The only thing I was curious of is whether or not Gabby’s presence would transcend my TV. She talks a lot about presence in her lectures and especially in her newest book. I knew it wouldn’t be the same, but I wondered just how different it would be. After eating some sweet potato noodles, we settled onto my couch with Playbill tuned in, literally.
Luckily, it was still worth it. She brought her A-game and she delivered as she told stories, a lot of which I’ve heard before but J hadn’t, and the meditations rocked, too.
If you don’t live in a city where Gabby tours to, fear not, and buy a live stream ticket. It’s almost as good, which is better than not being there at all.
When I heard Gabby Bernstein was doing a free two-hour workshop if you pre-ordered her new book, The Universe Has Your Back, I immediately clicked my way over to Amazon and purchased said-book. It’s not being released until the end of September but last week we got a crash course in manifesting the life we want on a sweltering evening in the East Village.

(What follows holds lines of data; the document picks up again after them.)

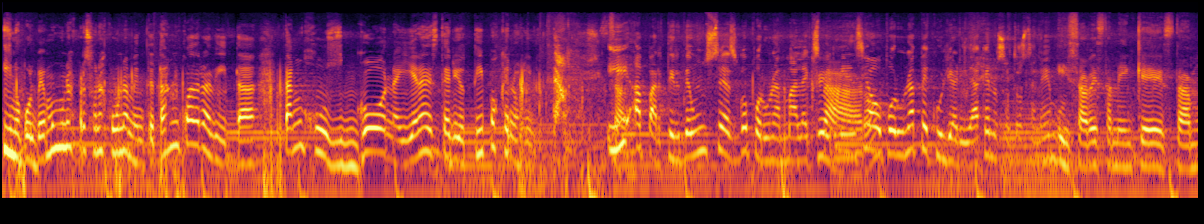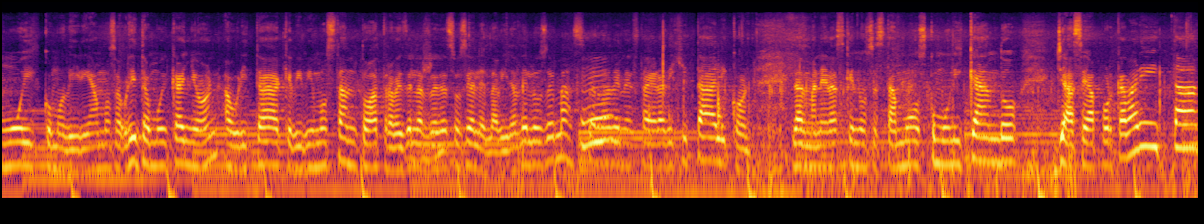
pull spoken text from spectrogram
Y nos volvemos unas personas con una mente tan cuadradita, tan juzgona y llena de estereotipos que nos limitamos. Y a partir de un sesgo por una mala experiencia o por una peculiaridad que nosotros tenemos. Y sabes también que está muy, como diríamos ahorita, muy cañón, ahorita que vivimos tanto a través de las redes sociales, la vida de los demás, ¿verdad? En esta era digital y con las maneras que nos estamos comunicando, ya sea por camarita,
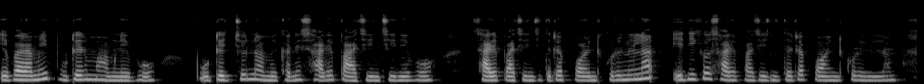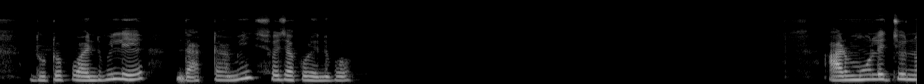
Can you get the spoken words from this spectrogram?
এবার আমি পুটের মাপ নেব। পুটের জন্য আমি এখানে সাড়ে পাঁচ ইঞ্চি নেব। সাড়ে পাঁচ ইঞ্চিতে একটা পয়েন্ট করে নিলাম। এদিকেও সাড়ে পাঁচ ইঞ্চিতে একটা পয়েন্ট করে নিলাম। দুটো পয়েন্ট মিলিয়ে দাগটা আমি সোজা করে নেব। আর মোলের জন্য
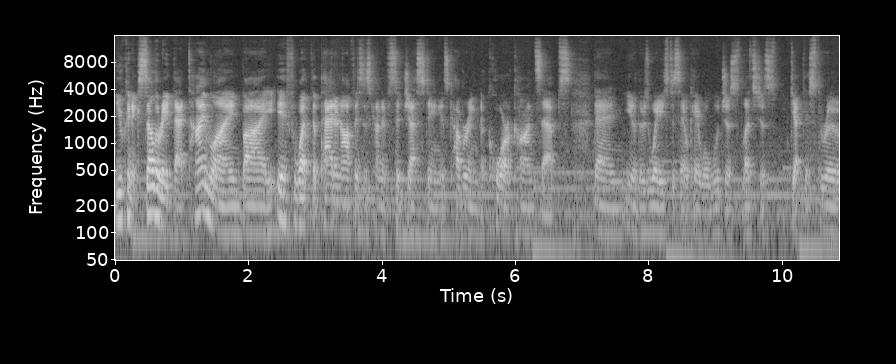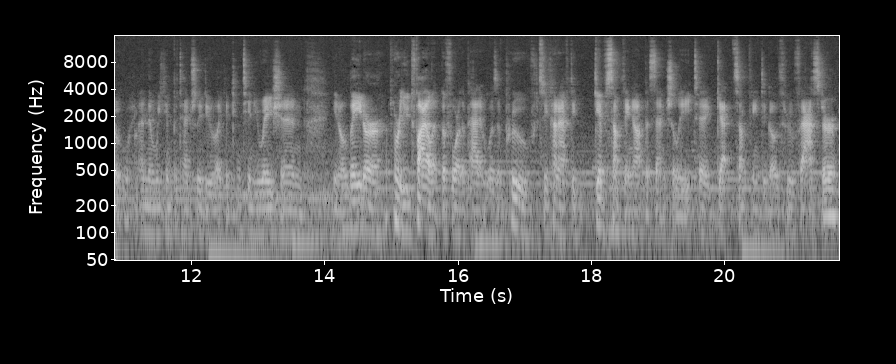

She talked for about an hour and a half and threw in a few meditations, too – including her usual meditation for protection in the beginning and her kundalini meditation for manifesting at the end. She talked about a recent conflict that she had been in with a friend and how in her meditation on the fight, she started to think about how much she loved this friend and the feeling she cultivated in her meditation completely dissolved any anger she felt towards her. I’ll try that next time I’m feeling angry with someone.
There were lots of tears and hugs given out during the Q&A. Gabby dispersed lots of great advice. When a woman asked what to do when she said “wouldn’t it be nice, if..” (as Gabby has suggested to get out a rut) made her cry because she wanted her boyfriend to want what she wanted, she said this woman needed to focus on herself and not trying to control someone else. Mic drop.
The talk went a little over so I was ready to get home after, so I left as soon as it was over. But it was a great experience. I went in feeling really exhausted and not all that psyched to sit through a talk, despite how awesome Gabby is, but by the end of the first meditation, I was glad I came.
Her book release party is in late September. You should totally buy tickets. She may sound new age-y, but she’s also awesome.